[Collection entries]
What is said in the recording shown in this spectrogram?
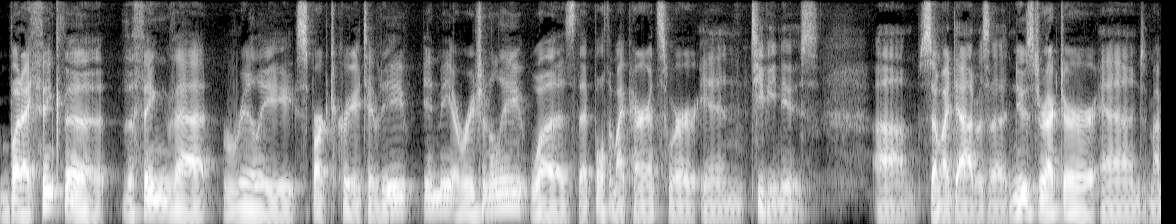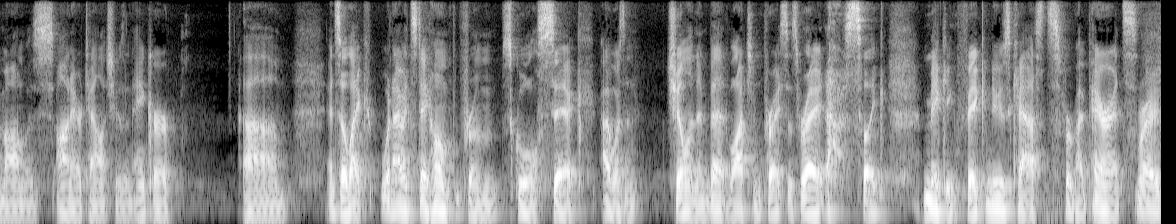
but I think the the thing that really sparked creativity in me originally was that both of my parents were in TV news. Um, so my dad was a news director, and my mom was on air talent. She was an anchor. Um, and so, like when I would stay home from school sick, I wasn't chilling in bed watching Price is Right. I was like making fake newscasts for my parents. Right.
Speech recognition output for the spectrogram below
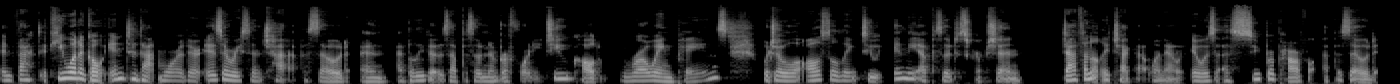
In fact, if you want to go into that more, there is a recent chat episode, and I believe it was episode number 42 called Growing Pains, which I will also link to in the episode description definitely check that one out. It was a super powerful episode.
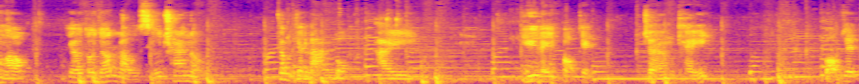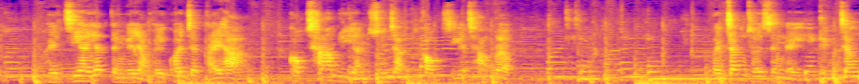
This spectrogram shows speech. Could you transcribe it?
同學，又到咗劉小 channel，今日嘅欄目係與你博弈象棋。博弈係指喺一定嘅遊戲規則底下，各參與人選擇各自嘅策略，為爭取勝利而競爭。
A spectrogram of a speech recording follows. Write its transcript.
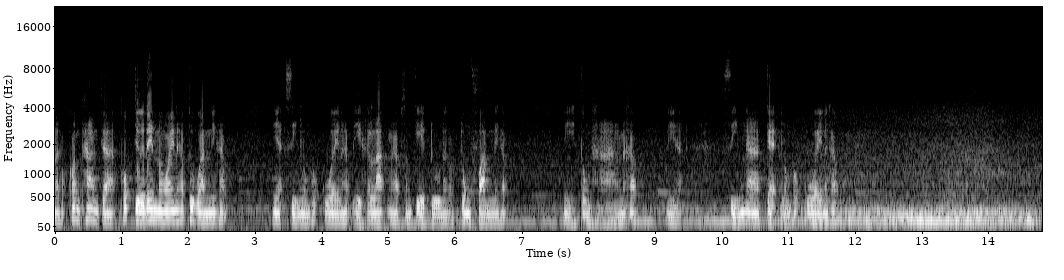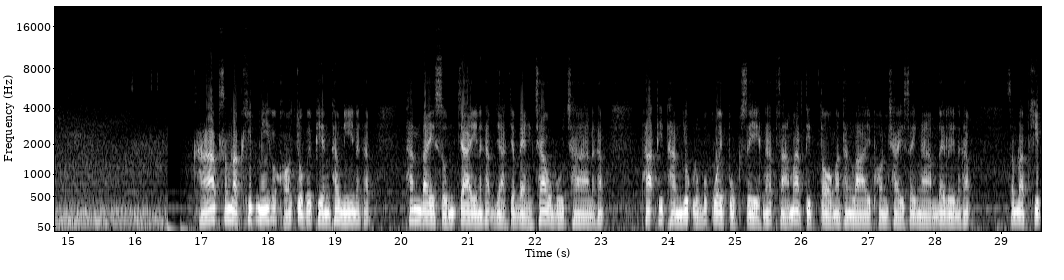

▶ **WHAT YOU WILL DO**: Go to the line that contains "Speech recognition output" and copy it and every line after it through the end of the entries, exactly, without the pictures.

▶ **TASK OUTPUT**:
Speech recognition output for the spectrogram below
In fact, if you want to go into that more, there is a recent chat episode, and I believe it was episode number 42 called Growing Pains, which I will also link to in the episode description definitely check that one out. It was a super powerful episode.
This spectrogram shows speech. Could you transcribe it?
同學，又到咗劉小 channel，今日嘅欄目係與你博弈象棋。博弈係指喺一定嘅遊戲規則底下，各參與人選擇各自嘅策略，為爭取勝利而競爭。
A spectrogram of a speech recording follows. Write its transcript.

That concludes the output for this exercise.